The 5 Most Common Problems With Your Furnace IgnitorSo, you just came in from the 5th Annual Trunk or Treat, and there’s a chill in your home that wasn’t there when you left. Before you blame it on ghosts pulling a Halloween ruse, start with a basic checklist of reasons why your heat might be off. First, check the power. If there was a power surge, you may need to flip the breakers for the furnace. Next, you want to check your home’s thermostat. Sometimes your thermostat will return to factory settings if it has lost power. Also, check for loose connections and whether or not your furnace’s own thermostat is actually calling for the heat to come on. If you’re still feeling a chill after those simple steps, it’s time to troubleshoot your furnace. The common causes I see for a faulty ignition are:
- A Broken Ignitor: It could be from age, dirt, or normal wear and tear, but your ignitor could be done. If you think this is the culprit, investigate it for physical signs of being in disrepair. Often a break in an ignitor switch will be indicated by white residue around a cracked area.
- A Full Condensate Pan: If the condensate pan for your furnace is full, your furnace will not come on. Your pan likely has a float switch that will alert you, as a safety measure, if the pan is full of condensate and needs to be drained. If your float switch is stuck in the “up” position, and water is not draining, then it will prevent your furnace from coming on.
- A Broken Control Board: This is the brain of your furnace and controls many, sometimes all, of its components. If the control board is broken, it will not give the command for each component to get to work. On your control board, there will be a little LED light associated with each component. If in working order, that light will turn green. If these little lights aren’t coming on, it is a good indicator that something is wrong with your control board.
- A Clogged Vacuum Tube or Filter: Your furnace should have a vacuum tube, or a pressure switch tube, attached to the vent exhaust. This tube will read a negative pressure to let you know that the gases from your furnace are being exhausted out of your home. If this tube gets clogged, or has a buildup of moisture, the safeties on your furnace will not allow it to ignite. The same is true for a clogged filter—both are safety measures to keep your furnace from becoming a fire hazard.
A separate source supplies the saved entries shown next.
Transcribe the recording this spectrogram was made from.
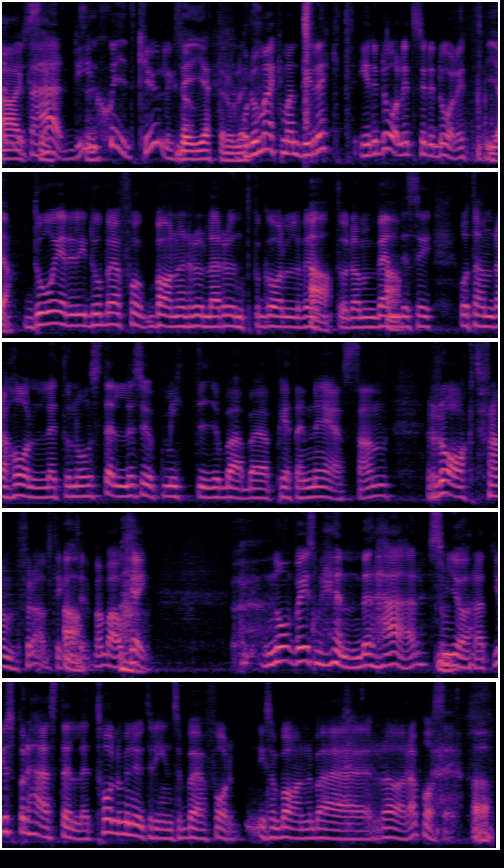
Ja, så här. Det är skitkul. Liksom. Det är jätteroligt. Och då märker man direkt, är det dåligt så är det dåligt. Ja. Då, är det, då börjar folk, barnen rulla runt på golvet ja. och de vänder ja. sig åt andra hållet och någon ställer sig upp mitt i och bara börjar peta i näsan. Rakt framför allting. Typ. Man bara, okej. Okay. Nå, vad är det som händer här som mm. gör att just på det här stället, 12 minuter in, så börjar folk, liksom barnen börja röra på sig. Ja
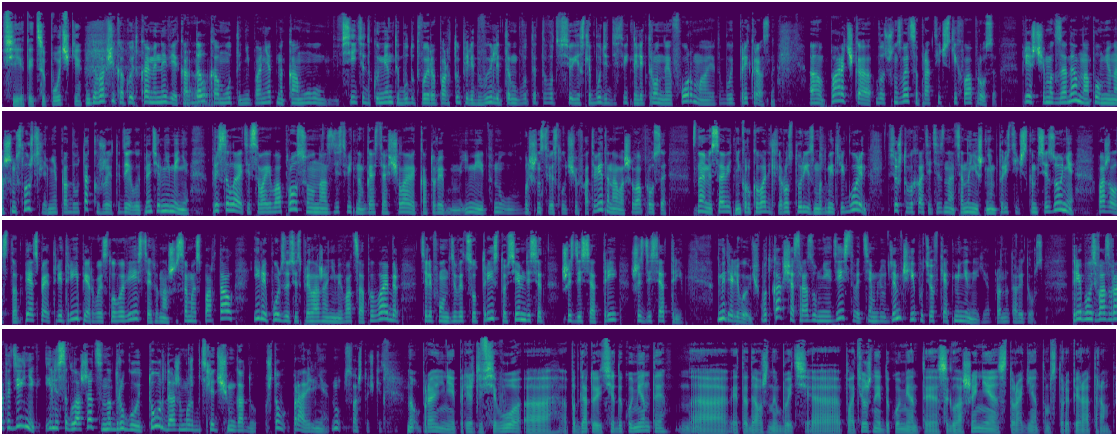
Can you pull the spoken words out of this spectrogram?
всей этой цепочки. Да вообще какой-то каменный век. Отдал кому-то это непонятно кому. Все эти документы будут в аэропорту перед вылетом. Вот это вот все, если будет действительно электронная форма, это будет прекрасно. А, парочка, вот что называется, практических вопросов. Прежде чем их задам, напомню нашим слушателям, мне, правда, вот так уже это делают, но тем не менее, присылайте свои вопросы. У нас действительно в гостях человек, который имеет, ну, в большинстве случаев ответы на ваши вопросы. С нами советник, руководитель Ростуризма Дмитрий Горин. Все, что вы хотите знать о нынешнем туристическом сезоне, пожалуйста, 5533, первое слово «Вести», это наш смс-портал, или пользуйтесь приложениями WhatsApp и Viber, телефон 903 170 63 63. Дмитрий Львович, вот как сейчас разумнее действовать тем людям, чьи путевки отменены? Я про Натали Турс. Требовать возврата денег или соглашаться на другой тур, даже, может быть, в следующем году? Что правильнее, ну, с вашей точки зрения? Ну, правильнее, прежде всего, а, подготовить все документы. А, это должны быть а, платежные документы, соглашения с турагентом, с туроператором.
- Low Fuel Level or out of Fuel: Don’t forget to check your fuel. Running out of gas or oil is a much easier fix than replacing or repairing damaged parts. If the gas valve is not all the way open, this could mean your furnace has run out, or isn’t getting any, gas or fuel.
How to Prevent Furnace Ignition FailuresBenjamin Franklin said, “If you are failing to prepare, you are preparing to fail.” This is often applicable to home maintenance—homeowners can help prevent a faulty furnace by:
- Change Filters Regularly: Don’t wait until your furnace stops working—changing filters on a monthly basis is a good rule of thumb.
- Check Fuel Levels: If your gas is turned off, or oil levels are low, your ignitor will be overtaxed when it tries to light.
- Schedule Yearly Maintenance: Perhaps the most important preventative measure for the health of your furnace is a yearly service call. Having an experienced HVAC expert inspect and service your system once a year is the best way to keep all parts of your furnace in tip top shape.
Do’s and Don’ts If Your Furnace Does Fail to IgniteEven with the best preventative measures in place, your furnace might call it quits one day. While we all might like to fancy ourselves handymen, sometimes there are problems that are best dealt with by the experts. But, there are some basic things homeowners can tackle, like:
- Changing out air filters
- Cleaning the vacuum tube
- Draining the condensate pan
- Checking your float switch
- The ignitor
- The control board
- The fuel switch